“You could tell her about those,” Kimon enthused. “Peggy likes
to know what they’re worth.”
Like her grandmother! But it wasn’t fair that Kimon should
receive so many valuable gifts and Peggy none at all. “You can tell
her about the stamps, if you want to, Kimon,” she said aloud.
“May I ? She’ll be thrilled to bits!”
He pushed past her with a whoop of joy, shouting for his sister as he went. Morag smiled after him. If everyone were so easy to please, how simple life would be!
Kyria Holmes barely looked up as Morag came into the room. “What is all the noise about?” she asked in her heavily accented English.
“Kimon was showing me his coin.”
Kyria Holmes sniffed. “I fail to see why it should involve so much noise. You have little control over the children, although that is supposed to be the reason why you are here. I have told Pericles that I think it would be a mistake to allow them to become too fond of you. Children should be kept at a distance, Miss Grant, not made the centre of things.”
Morag stiffened. “I don’t agree, kyria.”

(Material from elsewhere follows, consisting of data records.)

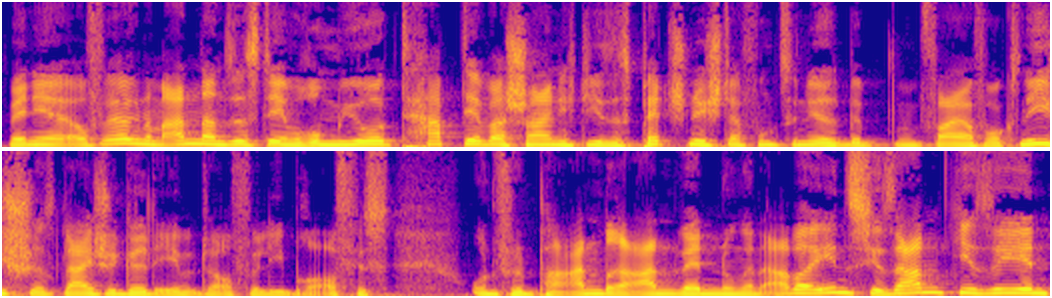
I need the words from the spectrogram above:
Wenn ihr auf irgendeinem anderen System rumjurgt, habt ihr wahrscheinlich dieses Patch nicht. Da funktioniert es mit Firefox nicht. Das gleiche gilt eben auch für LibreOffice und für ein paar andere Anwendungen. Aber insgesamt gesehen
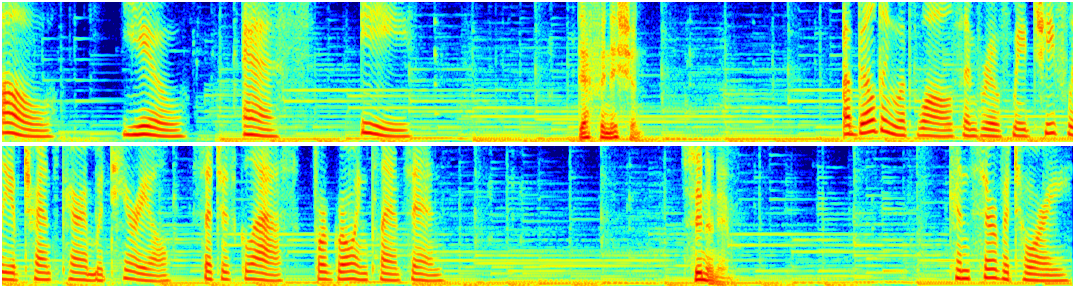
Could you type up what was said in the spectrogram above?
O U S E Definition A building with walls and roof made chiefly of transparent material, such as glass, for growing plants in. Synonym Conservatory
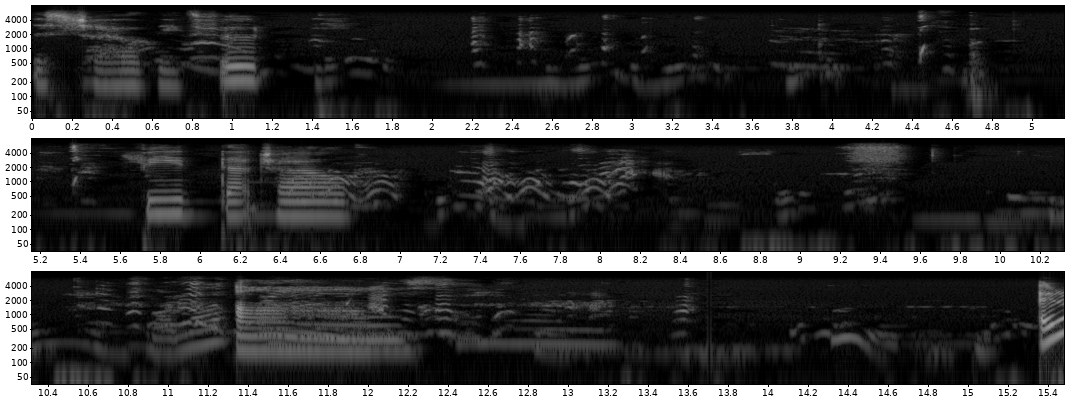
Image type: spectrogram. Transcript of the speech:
this child needs food. Feed that child. Um, I don't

Morag was astonished by the question. She had thought the older woman would merely have snubbed her for giving her unasked opinion, but then Pericles’ mother seldom did the thing which was expected of her.
“I think children should be encouraged to be confident and sure of themselves,” she answered. “No one should think less of themselves than the best.”
“That is a very Greek sentiment,” the Kyria said mildly. “It is all
right for men, but it’s harder when one is a woman. I would like to have been born a man! I would have shown the world-” She broke off, biting her lip. “I’m told you prefer being a woman, Miss Grant. Peggy says that you claim you have more fun as a girl. I find it unbelievable, but perhaps you have never wanted to do anything very much and then found you can’t?”
“No, I haven’t,” Morag admitted.
“Then you don’t know what you’re talking about!”
“I suppose not, but if I wanted to do something very much, I’d do it!” She licked her lips, a little afraid of what she was about to say.“Kyria, why don’t you start painting again?”
The silence stretched interminably between them, then the Kyria said: “Pericles would not permit it!”
“What’s it got to do with him?” The words were out before she could stop them, but Morag could not bring herself to regret them.